Nought stranger than folk
Working solely with his hands and mind - everything is produced from his imagination or directly from source material using a range of hand-crafted techniques - is illustrator Joe McLaren. "For colour work," he explains, "I'll make an image using stencils and inkpads, building blocks of colour. And for black-and-white, I'll use scraperboard or pen and ink. I'll then use Photoshop to convert to a digital format or to clean up," he states. McLaren has a collection of pottery that he draws inspiration from. "I particularly like slipware which has designs and pictures that are completed in a few seconds but which last for centuries - that's a confidence I really admire€¦" McLaren declares passionately. "I look at artists - Edward Bawden and Miroslav Sasek a lot - and I believe that people value the human warmth of hand-crafted decoration. I think that decoration is a really primal human impulse which can be very moving especially when it's done unselfconsciously." McLaren's work has all of the above - he works with ideas that speak quietly yet with a powerful and emotive voice. "I think generally my work references a particular kind of Czech and Polish illustration from the mid 20th century as well as vernacular folk art from all sorts of places," he says.
Peter Wilson of Rote Design trained as a fine artist in the early/mid 1990s, a time when form was expected to follow function, and he can recall that a common criticism at the time was that his work was 'too decorative'. "It wasn't something that bothered me - I didn't draw the same connection between beauty and intellect. The idea that because my work was aesthetically pleasing or seductive meant that it could not have emotional resonance or an intellectual grounding, seemed nonsense to me, and still does," says Wilson with genuine conviction in his voice. "I feel that there has been a real return in recent years to styles that are artist-driven," he adds. "Decorative and ornamental motifs have been evident for some time in fashion, interior design and advertising - it's difficult to say where it was first re-instigated!
Over in Bristol, Tom Lane of Ginger Monkey (www. gingermonkeydesign.com) agrees with Wilson. "From what I've seen," he states, "it has infiltrated nearly every facet of contemporary visual culture in one way or another and knows no bounds.
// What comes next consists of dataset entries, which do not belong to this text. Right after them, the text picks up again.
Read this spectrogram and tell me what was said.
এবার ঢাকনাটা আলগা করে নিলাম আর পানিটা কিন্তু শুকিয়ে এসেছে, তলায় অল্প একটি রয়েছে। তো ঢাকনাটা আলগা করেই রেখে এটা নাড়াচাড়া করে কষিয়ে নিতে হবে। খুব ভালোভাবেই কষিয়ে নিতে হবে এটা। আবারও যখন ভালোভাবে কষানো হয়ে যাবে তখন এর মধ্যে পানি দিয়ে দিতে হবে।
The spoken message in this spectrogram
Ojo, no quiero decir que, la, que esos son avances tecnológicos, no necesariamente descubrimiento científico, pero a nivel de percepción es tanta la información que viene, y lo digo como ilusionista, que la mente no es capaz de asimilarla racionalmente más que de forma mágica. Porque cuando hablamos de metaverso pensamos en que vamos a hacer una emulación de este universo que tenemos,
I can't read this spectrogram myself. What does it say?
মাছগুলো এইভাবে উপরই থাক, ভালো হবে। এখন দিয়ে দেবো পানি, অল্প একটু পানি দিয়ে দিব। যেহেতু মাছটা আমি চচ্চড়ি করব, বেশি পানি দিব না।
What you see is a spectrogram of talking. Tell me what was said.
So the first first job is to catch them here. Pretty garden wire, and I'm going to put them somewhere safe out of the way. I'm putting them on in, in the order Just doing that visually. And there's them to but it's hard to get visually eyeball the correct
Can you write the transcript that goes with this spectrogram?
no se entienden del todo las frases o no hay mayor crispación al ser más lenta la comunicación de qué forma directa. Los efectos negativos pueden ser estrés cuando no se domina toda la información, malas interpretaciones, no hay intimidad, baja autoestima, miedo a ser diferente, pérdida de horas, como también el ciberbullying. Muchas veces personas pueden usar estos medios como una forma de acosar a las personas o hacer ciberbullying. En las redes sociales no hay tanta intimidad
I guess it's like most things concerning creativity - everything seems to go in circles."
Lane, himself, has drawn influences from many different facets but often finds himself returning to spending hours poring over pattern details in dusty old books both in Bristol's large central reference library and in many of the city's old second-hand book stores. "Lots of my work," he explains, "has been influenced by the form and composition of ancient Greek ornamental art - it's really been a case of looking and learning from my discoveries in the library."
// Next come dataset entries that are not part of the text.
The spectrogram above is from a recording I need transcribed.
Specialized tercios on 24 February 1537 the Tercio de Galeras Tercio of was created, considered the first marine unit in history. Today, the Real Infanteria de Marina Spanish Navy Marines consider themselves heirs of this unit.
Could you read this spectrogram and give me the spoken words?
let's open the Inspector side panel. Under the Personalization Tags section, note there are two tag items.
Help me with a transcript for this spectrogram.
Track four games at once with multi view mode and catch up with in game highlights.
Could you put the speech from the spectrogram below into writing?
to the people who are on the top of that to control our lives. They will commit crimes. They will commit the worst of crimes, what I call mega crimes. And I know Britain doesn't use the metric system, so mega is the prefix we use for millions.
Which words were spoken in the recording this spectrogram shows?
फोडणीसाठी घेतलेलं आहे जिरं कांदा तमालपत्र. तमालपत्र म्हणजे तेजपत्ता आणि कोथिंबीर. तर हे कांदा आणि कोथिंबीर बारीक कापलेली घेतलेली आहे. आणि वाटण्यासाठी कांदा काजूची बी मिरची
"Often," Lane continues, as he returns to the theme of the current zeitgeist, "we see in fashion, music and art something being taken from the past by an individual or group, re-contextualised and adapted - so it becomes contemporary and admired." Cave paintings could well be next then!